NEW YORK (Reuters) - There’s something about hundreds of billions of dollars vanishing overnight that begs a comparison to the 1929 market crash and the Great Depression.
Almost — but not yet.
The United States has seen the destruction of some of its biggest names in finance, thousands of lost jobs and threats to the stability of the world banking system. All in one week.
The losses are staggering, more than $1 trillion in taxpayer dollars pledged by the U.S. government to mop up bad mortgage debt and prop up the financial system. The final tab could be far greater.
To put it in perspective for Wall Street and the world outside, news outlets have latched onto the 1929 crash and the subsequent Great Depression as their historical benchmarks.
Michelle Caruso-Cabrera, a reporter at business news cable network CNBC, told viewers it was “one of the most historic weeks in financial and American history.”
Hold on a minute, market veterans and scholars say.

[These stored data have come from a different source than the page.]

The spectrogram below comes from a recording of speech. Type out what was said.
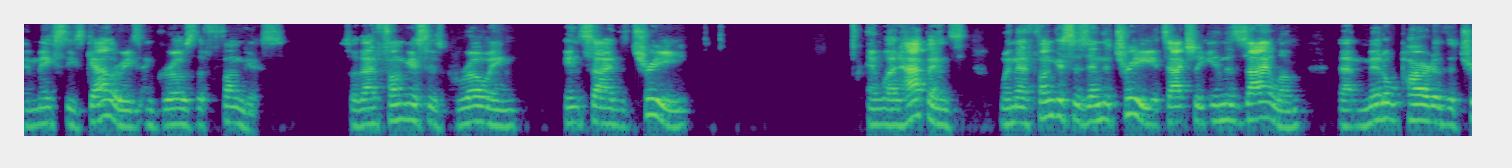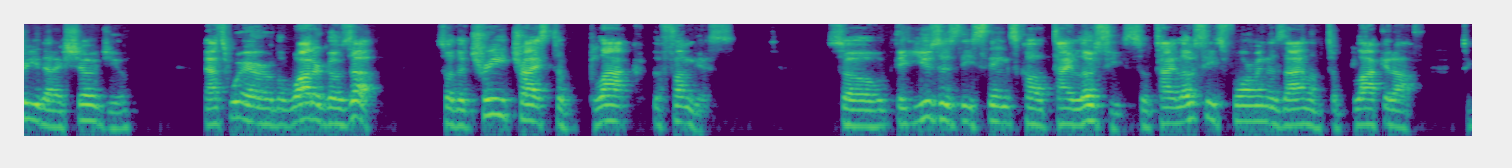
and makes these galleries and grows the fungus. So that fungus is growing inside the tree. And what happens when that fungus is in the tree, it's actually in the xylem, that middle part of the tree that I showed you. That's where the water goes up. So the tree tries to block the fungus. So it uses these things called tyloses. So tyloses form in the xylem to block it off, to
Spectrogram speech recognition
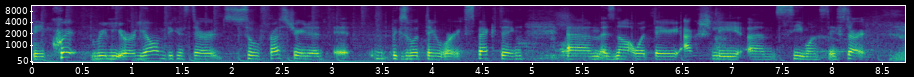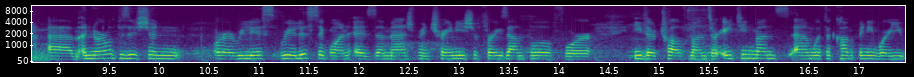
they quit really early on because they're so frustrated it, eh, because what they were expecting um, is not what they actually um, see once they start. Mm. a normal position or a realistic one is a management traineeship, for example, for either 12 months or 18 months um, with a company where you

It’s serious, because it has been preceded by a 13-month credit crisis that has gotten worse despite government efforts to solve it. But it has yet to reach the cataclysmic scale of the Depression.
“I’ve lived through plenty of debacles. Each time you go through it, it seems like the worst since 1929,” said Theodore Weisberg, a New York Stock Exchange member for some 40 years.
“The nomenclature of the word ‘crisis’ has cheapened,” said Roy Smith, a professor at New York University’s Stern School of Business and former partner at Goldman Sachs (GS.N).
No one disputes that it is a profound crisis, but Depression-level may be overdoing it, said Allan Sloan, Washington Post and Fortune magazine columnist.
“I don’t think so, considering that the Great Depression had thousands of banks failing and people losing their life savings, 25 percent unemployment and social unrest and tent cities of the poor,” Sloan said.
Financial earthquakes that have prompted fearful murmurings of the bad old days include the Asian financial crisis in the late 1990s and the dot-com bust early in this decade that wiped trillions of dollars of paper wealth off the Nasdaq market.
Then there was October 1987, when stock markets around the world crashed. History books are spotted with numerous references to Black Mondays, Tuesdays and Thursdays.
It is clear that the current financial meltdown that killed Lehman Brothers LEH.NLEHMQ.PK, sold off Merrill Lynch MER.N and forced the U.S. government to take over insurance provider American International Group (AIG.N) could radically change nearly a century’s worth of financial policy.
Each faltered on debt and other interrelated, complex financial instruments that ensured a more rapid collapse than Wall Street and regulators could handle.
That is a key similarity to the crash 79 years ago, said Maury Klein, professor emeritus at the University of Rhode Island and author of “Rainbow’s End: The Crash of 1929.”
“What’s similar in each case is you have a situation where you’re starting to play in ever-larger stakes with things that you don’t understand,” he said.
But today’s overall U.S. economic picture is quite different.
“With just 6 percent unemployment, we are having a debate as to whether we are even in a recession,” said Richard Sylla, professor of the history of financial institutions and markets at New York University.
Prominent economic columnist Robert Samuelson wrote a piece in the Washington Post in July titled “A Depression? Hardly.” He said he would write the same column now, but “with less conviction.”
That is because there is no telling where the erosion will stop. The bad-bet loans made on homeowners during the recent U.S. housing boom and shady trades could burrow deeper into the financial nervous system than anyone anticipated.
This can hurt regular people too. It may destroy their investments, further degrade home values and cost them their jobs. It may be hard, but not as hard as eating a loaf of bread as their sole daily meal before sleeping under the stars.
“The only question is whether the crisis is so deep that you can’t get at it at all,” said Columbia University professor and Council on Foreign Relations Senior Fellow Jagdish Bhagwati. “We have instruments like the Federal Reserve coming in. Only the United States could do it in such a big way.”
The fear at the back of everyone’s mind is that the turmoil could spill into the real economy — “the factories where they actually make things and retail establishments and transportation providers,” said Robert Bruner, dean of the University of Virginia’s Darden School of Business.
Federal Reserve Chairman Ben Bernanke and U.S. Treasury Secretary Henry Paulson are determined to avoid the mistakes of 1929, said Brad DeLong, economics professor at the University of California, Berkeley.
“They want to make their own, new mistakes.”
Reporting by Robert Macmillan; Additional reporting by Bob Margolis; Editing by Eddie Evans